Date: 04 Aug 2020
Belfast City Council and Executive Ministers have given their backing to an ambitious blueprint to explore a shared approach to creating a more attractive, accessible, safe and vibrant city centre.
The ‘Bolder Vision’ document - which follows a joint study by Belfast City Council, Department for Infrastructure and Department for Communities – outlines a progressive and wide-reaching vision to significantly reimagine Belfast city centre with the focus moving to a greener, walkable and connected core that is more people and family-focussed.
Lord Mayor Alderman Frank McCoubrey said: “A ‘Bolder Vision’ looks at ways of reimagining the city’s heart and key connections to local communities, where streets and open spaces are designed to meet the changing needs of a diverse range of users - as well as supporting existing businesses and encouraging inclusive growth. “As the city begins its recovery post-Covid, and with the challenges that will remain in the coming months as we continue to deal with the current pandemic, there is renewed emphasis on how we use our city centre spaces safely, allowing for social distancing.
“But even before this pandemic, cities across the UK and Europe have been examining how they diversify their city centres to ensure long term resilience and well-being for all, as we respond to the urgent need to create a more sustainable, climate-resilient city to address issues around flooding, congestion and air quality.”
Alderman McCoubrey added: “This is a bold vision, and it is not without its challenges, but we need to show collective leadership if we are to deliver the objectives of the Belfast Agenda, while also supporting businesses and inclusive growth, and creating an attractive, accessible and vibrant city centre.

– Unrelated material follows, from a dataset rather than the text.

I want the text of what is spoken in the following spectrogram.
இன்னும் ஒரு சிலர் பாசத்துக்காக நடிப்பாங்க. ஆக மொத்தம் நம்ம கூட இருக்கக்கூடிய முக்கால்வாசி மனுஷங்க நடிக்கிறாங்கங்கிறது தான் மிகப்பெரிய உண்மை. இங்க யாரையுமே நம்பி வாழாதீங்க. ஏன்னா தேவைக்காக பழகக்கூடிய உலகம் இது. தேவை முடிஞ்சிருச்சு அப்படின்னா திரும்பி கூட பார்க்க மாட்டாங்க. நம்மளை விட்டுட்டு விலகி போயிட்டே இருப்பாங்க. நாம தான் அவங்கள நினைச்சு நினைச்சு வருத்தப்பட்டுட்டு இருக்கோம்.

“That means looking at every user’s needs, and sometimes those are competing needs; so it’s absolutely vital that we consider the findings of this study and start to develop a comprehensive and informed consultation process to establish the requirements of our residents and businesses, and to drive transformation to create a progressive, forward thinking city.
“I’m pleased that there has already been some progress in this area with a number of trials and pilot projects already in motion, and it is fantastic to have the support of the Infrastructure Minister and Communities Minister to take forward our ‘Bolder Vision’ for the city.”

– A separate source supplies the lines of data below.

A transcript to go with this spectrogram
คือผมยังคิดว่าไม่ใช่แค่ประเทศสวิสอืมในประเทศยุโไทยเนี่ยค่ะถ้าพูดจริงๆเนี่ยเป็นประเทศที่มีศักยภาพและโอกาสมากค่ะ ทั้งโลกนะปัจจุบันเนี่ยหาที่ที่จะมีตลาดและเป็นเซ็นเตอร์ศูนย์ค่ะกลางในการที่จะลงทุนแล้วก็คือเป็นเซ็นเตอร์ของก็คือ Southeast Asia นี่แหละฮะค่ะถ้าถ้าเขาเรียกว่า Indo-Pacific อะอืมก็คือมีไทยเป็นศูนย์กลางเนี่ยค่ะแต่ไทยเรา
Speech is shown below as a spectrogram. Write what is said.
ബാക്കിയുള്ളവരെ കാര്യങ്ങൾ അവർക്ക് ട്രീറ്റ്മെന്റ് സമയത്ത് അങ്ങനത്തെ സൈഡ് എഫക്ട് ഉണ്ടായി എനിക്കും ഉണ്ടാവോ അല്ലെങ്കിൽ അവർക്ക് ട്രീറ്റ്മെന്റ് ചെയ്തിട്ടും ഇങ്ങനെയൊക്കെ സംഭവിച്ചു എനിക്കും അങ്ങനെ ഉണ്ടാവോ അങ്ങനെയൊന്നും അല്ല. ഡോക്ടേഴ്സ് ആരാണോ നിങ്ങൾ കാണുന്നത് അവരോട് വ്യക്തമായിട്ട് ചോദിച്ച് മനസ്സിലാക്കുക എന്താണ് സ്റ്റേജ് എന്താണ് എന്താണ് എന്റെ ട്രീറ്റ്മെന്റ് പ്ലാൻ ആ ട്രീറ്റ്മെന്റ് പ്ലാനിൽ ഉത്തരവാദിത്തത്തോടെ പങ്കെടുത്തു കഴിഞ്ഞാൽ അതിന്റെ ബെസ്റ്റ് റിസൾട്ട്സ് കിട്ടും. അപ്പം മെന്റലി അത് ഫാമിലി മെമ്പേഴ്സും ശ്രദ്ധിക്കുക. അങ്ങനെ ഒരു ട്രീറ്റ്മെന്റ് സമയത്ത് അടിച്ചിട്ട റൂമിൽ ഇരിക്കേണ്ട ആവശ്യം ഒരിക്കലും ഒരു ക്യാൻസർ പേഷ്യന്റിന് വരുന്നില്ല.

Minister for Infrastructure, Nichola Mallon has said: “My department is committed to supporting local communities and councils across Northern Ireland to achieve a Green Recovery creating city and town centres which are cleaner, healthier, and more attractive places for people to live and work and rest. A Bolder Belfast brings an exciting vision which combines elements of active travel, connectivity, place-making and investing in our waterways and green spaces to show how we can mirror the urban revolutions we are seeing in cities across the world.

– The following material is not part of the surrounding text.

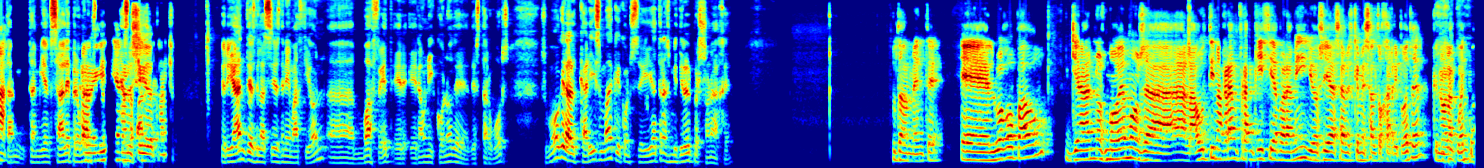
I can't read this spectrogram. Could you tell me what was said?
Ah. tam- también sale, pero bueno, ahí ya no lo tanto. Pero ya antes de las series de animación, ah, Boba Fett er- era un icono de, de Star Wars. Supongo que era el carisma que conseguía transmitir el personaje. Totalmente. Eh, luego, Pau, ya nos movemos a, a la última gran franquicia para mí. Yo sí ya sabes que me salto Harry Potter, que no la cuento.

Minister Mallon added: “This work on improving connectivity in Belfast was always important. But it has taken on a new relevance and urgency as departments and the Council are planning how they will work together with all civic stakeholders to recover from COVID-19 and build a cleaner, greener, stronger and more resilient city. “It is increasingly imperative that we collaborate to agree how we can transform the heart of Belfast to create sustainable, attractive, liveable places where people and businesses thrive. I believe that this Vision is a blueprint for moving forward which will support many mechanisms of Green Recovery that we are currently exploring and already starting to deliver.”
Communities Minister Carál Ní Chuilín said: “Our aspirations for the City Centre predate coronavirus and reflects the changes in the way people shop and the way that communities want to use their town and city centres. My Department is committed to supporting the adaption to these changes and I endorse the ‘Bolder Vision’ published today as a significant step towards that goal. The ‘Bolder Vision’ will be used to inform the projects we are taking forward in the city centre and I look forward to working with city partners as we take the next steps in this joint venture.
“Whilst our aims remains one of encouraging vibrant and authentic town centres where people live, shop, use services, and spend their leisure time, there is no denying that the City Centre businesses have been hit particularly hard by the coronavirus crisis and the road to recovery presents a particular challenge that we must address. My Department continues to support them through this difficult time and my recent announcement of an investment of over £1.3m in Belfast City centre as part of the £11m Capital Covid-19 Recovery Revitalisation Scheme is just one example of how I am supporting towns and city centres in their economic recovery from the impacts of Covid-19.”
The vision sets out four key goals - by 2035 Belfast will be:
a healthy, shared, vibrant and sustainable environment, where people of all ages will choose to live, work and visit;
a city that prioritises walking, cycling and public transport;
lively and safe with green streets that celebrate our built heritage with new leisure spaces and a variety of cultural activities;
a city with barriers to movement removed, ensuring that communities across the city are well connected to the city core with the River Lagan a key focus with multiple crossing points and activities along its banks.
The next phase of the joint work with DfI and DfC will be to develop an action plan and delivery options which will help inform further discussions with key city partners and stakeholders before going out to public consultation later this year.